Disney brings “Avengers: Infinity War” to Ultra HD Blu-ray as a two-disc combo pack.
The Avengers 4K arrives on Ultra HD with a beautiful and generally satisfying HEVC H.265 encode that offers several nice enhancements over the Blu-ray.
Shot on the Arri Alexa 65, capable of 6.5K resolution, and later mastered to a 4K Digital Intermediate, the 4K presentation delivers an uptick in overall definition and clarity. However, the improvements are not all that dramatic with several moments of softness sprinkled throughout. There is negligible aliasing or wobbly lines along the sharpest edges of some objects, and from time to time, especially in the long shots, the picture can appear somewhat noisy.
The better upgrade is definitely the brighter, more vibrant contrast delivering a sparky more brighter presentation, particularly in the daylight exteriors, such as the battle for Wakanda. The freshly-minted transfer comes with crisper, more radiant whites. Specular highlights don’t really improve much, but the brightest areas are nonetheless noticeably tighter, allowing for better visibility of the finest details. Black levels are a tad richer and inkier with great gradational differences between the various shades so that we can see the tiniest feature of everyone’s costumes.
Unlike its Blu-ray counterpart, the Ultra HD has a highly enjoyable Dolby Atmos soundtrack, offering a few noteworthy improvements over the DTS-HD MA 7.1 version. It may not compare to some of the best tracks currently available, which could make it somewhat disappointing, but it delivers a better aural experience that’s more engaging.
For one thing, the overall volume can be adjusted to normal listening levels although the design remains a very front-heavy presentation. The explosive action is largely confined and restrained to the three fronts, leaving the surrounds and ceiling speakers pretty much in silence for a majority of the runtime. On the plus side, the random effects discretely pan between the channels more fluidly and convincingly. Other scenes come with good atmospherics in the overheads. Such moments don’t really create a hemispheric soundfield that ideally matches the exciting, fiery visuals, but it manages to deliver a satisfying soundscape.
Like the lossless mix on the BD, the object-based track, however, delivers a highly-engaging and satisfying soundstage, displaying excellent channel balance and separation from beginning to end. The movie is littered with lots of background activity and off-screen movement, generating a broad and expansive soundscape. The mid-range exhibits outstanding clarity and definition with plenty of warmth and fidelity during the loudest, most bombastic segments.
- Audio Commentary — Directors Joe & Anthony Russo sit down with writers Christopher Markus & Stephen McFeely for a detailed discussion about the film’s development and production. Terrific commentary.

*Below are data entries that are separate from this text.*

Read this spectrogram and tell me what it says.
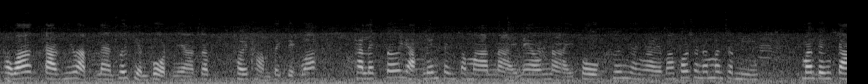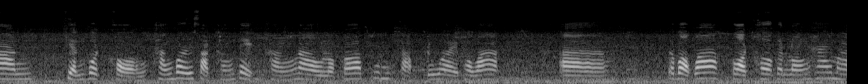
เพราะว่าการที่แบบแนนช่วยเขียนบทเนี่ยจะเคยถามเด็กๆว่าคาแรคเตอร์อยากเล่นเป็นประมาณไหนแนวไหนโตขึ้นยังไงบ้างเพราะฉะนั้นมันจะมีมันเป็นการเขียนบทของทั้งบริษัททั้งเด็กทั้งเราแล้วก็พุ่มกับด้วย เพราะว่าอ่าจะบอกว่ากอดคอกันร้องไห้มา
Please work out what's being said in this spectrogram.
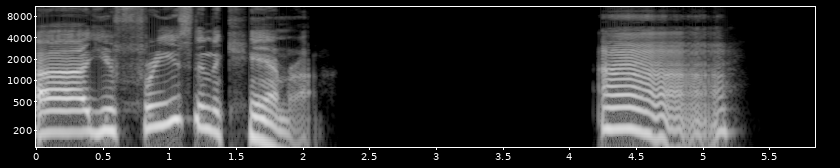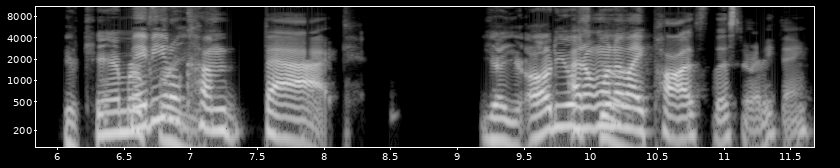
Uh, you freezed in the camera. Uh, Your camera. maybe it'll come back. Yeah, your audio. I don't want to like pause this or anything.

- Beyond the Battle: Wakanda (HD, 11 min) — “Go behind the scenes to find out how the filmmakers pulled off the most massive and challenging battle Marvel had ever attempted.”
- Beyond the Battle: Titan (HD, 10 min) — “Dive into the climactic struggle on Thanos’ ruined world, including the epic stunts and VFX, to uncover the source of its power.”
- The Mad Titan (HD, 7 min) — “Explore the MCU’s biggest, baddest villain, his trail of influence through the stories, and the existential threat he represents.”
- Strange Alchemy (HD, 5 min) — Marvel filmmakers talk about the power of crossovers following separate or individual superhero movies.
- Deleted & Extended Scenes (HD, 10 min) — Four scenes rescued from the cutting room floor.
- Happy Knows Best
- Hunt for the Mind Stone
- The Guardians Get Their Groove Back
- A Father’s Choice
- Gag Reel (HD, 2 min) — Showing the lighter side of the production.